Decriminalization of marijuana should have happened decades ago. Now it would only add to the confusion.

Marijuana users are caught in a legal limbo. The government intends to legalize marijuana before Canada Day, 2018, but until then it’s illegal. Then, like a light being switched on, what was once a criminal offence will not be.

Alberta Legalization of Cannabis Committee

Government intentions aside, police are going about their business. They arrested activists Mark Emery (the “Prince of Pot”) and his wife Jodie as reported by CFJC Today.

The Liberals have been dithering over decriminalization for decades and this Trudeau is no different. Pierre Trudeau could have decriminalized marijuana in 1979. Then Justice Minister Marc Lalonde was playing politics when he said that he would decriminalize it before the upcoming election if opposition parties would just fast track the legislation. He was doubtful that they would. “I’m not optimistic,” Lalonde said (Calgary Herald, Feb. 22, 1979).
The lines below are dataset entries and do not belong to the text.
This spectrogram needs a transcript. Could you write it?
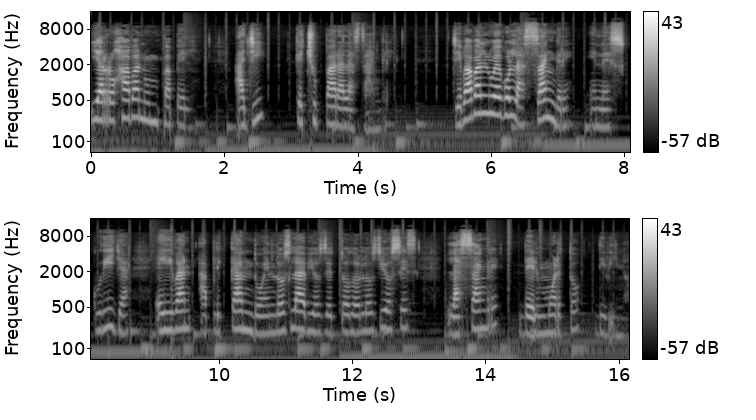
y arrojaban un papel, allí que chupara la sangre. Llevaban luego la sangre en la escudilla e iban aplicando en los labios de todos los dioses la sangre del muerto divino.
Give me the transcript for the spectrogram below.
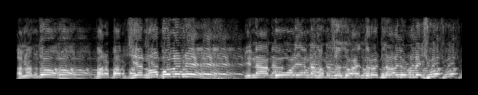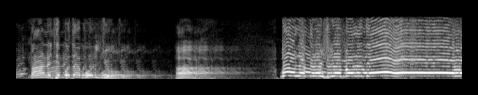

The opposition parties took Lalonde up on his challenge, agreeing to fast tracking.  Both opposition leaders Joe Clark and Ed Broadbent sent me letters of approval for decriminalization. They were responding to letters I sent on behalf of the Alberta Legalization of Cannabis Committee. I helped organize the group in 1977.

Prime Minister Pierre Trudeau wrote me to explain how his government was trying to decriminalize marijuana. His government had initiated a bill in the Senate, Bill S-19, in 1974.”The Commons, however, was unable to find the time to give the bill further attention; so it died on the order paper when the last session of Parliament ended (January 17, 1978),” Trudeau explained.

In my letter to the Calgary Herald, I complained about Lalonde’s tardy pace: “Why does the government seem so reluctant to do what all agree must be done? If Lalonde wants us to believe that this is a demonstration of his government in haste, then it’s time to see what a new government in action; a government that will not fiddle while Canadians get burned (April 14, 1979).”

Lalonde had teased Canadians long enough with his promises of decriminalization. His government was defeated by Joe Clark’s Progressive Conservative Party in June 11, 1979.

Executive Assistant to Clark’s Minister of Justice wrote me: “Mr. Clark’s government is currently reviewing this and other issues with a view to formulating policies and setting priorities.” “Be assured, Mr. Charbonneau, that your comments will be given serious consideration by the Government as it continues its study of this important matter (Aug. 3, 1979).” However, Clark’s government didn’t last long enough to decriminalize marijuana.

A Globe and Mail editorial argues that the government should decriminalize marijuana before legalizing it because users are in legal purgatory: “Besides, there is no viable interim regulatory regime that could accommodate a quasi-legal retail market. But there is when it comes to personal possession. It’s called decriminalization.”

It’s too late for decriminalization. More legislation would only add to confusion. There is a simple solution –what the Dutch call “gedogen.” Police simply don’t enforce marijuana laws. Unlike the Netherlands, where the law has been ignored for 30 years, police only have to turn a blind eye for another year.